The performances are superb, with Joe Pesci’s Tommy being, very probably, the most pants-shittingly scary gangster I’ve ever watched. Every moment he’s on screen is filled with tension because he is entirely unpredictable. Even Henry treads lightly around him, and Jimmy, who is also known as Gentlemen Jim, uses Tommy as his nuclear option whenever he doesn’t want to get his hands dirty. At one point, Tommy accidentally kills a boy not much older than Henry was when he decided to be a gangster, without even a hint of remorse, and then there’s that classic scene between Henry and Tommy, ta scene that’s been spoofed in dozens of movies and standup routines since then, when Henry, rightly, thinks Tommy might actually be capable of killing him, for thinking he’s a funny guy.
The camera work is extraordinary, the long traveling shots of Henry moving in and out of covert spaces at the beginning of the movie, and the busy shifts in camerawork, and rapid shifts in music, towards the end of the film, that parallel Henry’s paranoid, coke induced, freefall which presages his capture by the police.
While we’re doing that, we get to listen to some of the greatest music of the twentieth century, showcasing scenes which have since become iconic feats of filmmaking, from Henry and Karen’s first date, serenaded by The Crystal’s Then He Kissed Me, to the Lufthansa scenes, shot to the tune of Eric Clapton’s Piano Exit from Layla, followed by the death of Tommy:

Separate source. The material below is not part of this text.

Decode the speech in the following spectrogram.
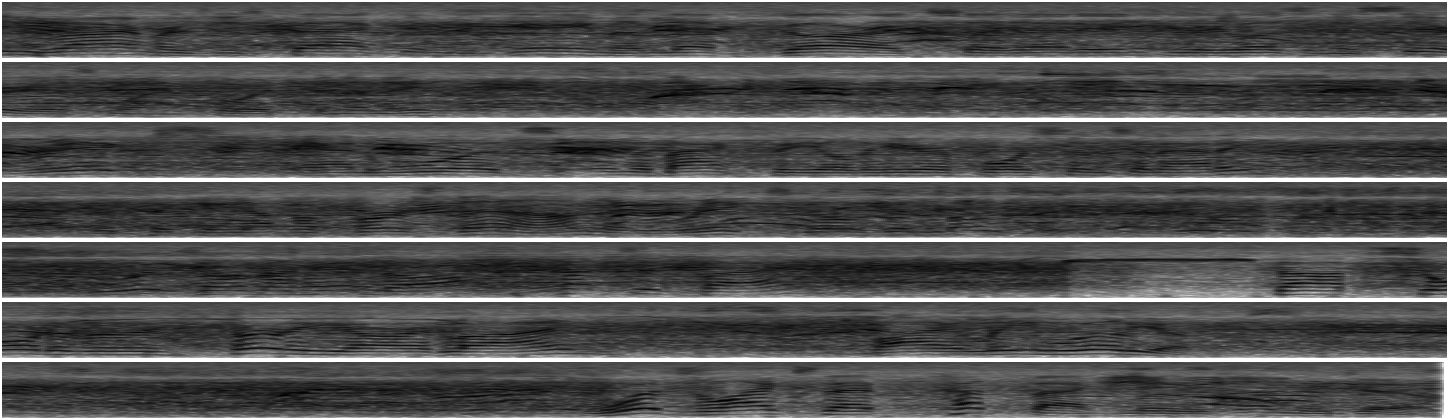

The music in this movie could almost be considered another character. This is Scorcese’s masterpiece, and he has never topped it, (although Casino came pretty close by reiterating the tropes created in this one). It’s Scorcese’s musical choices that make this one of the most incredible films of his career. This was a director at the top of his game. Its not a surprise that this movie won for Best Picture that year.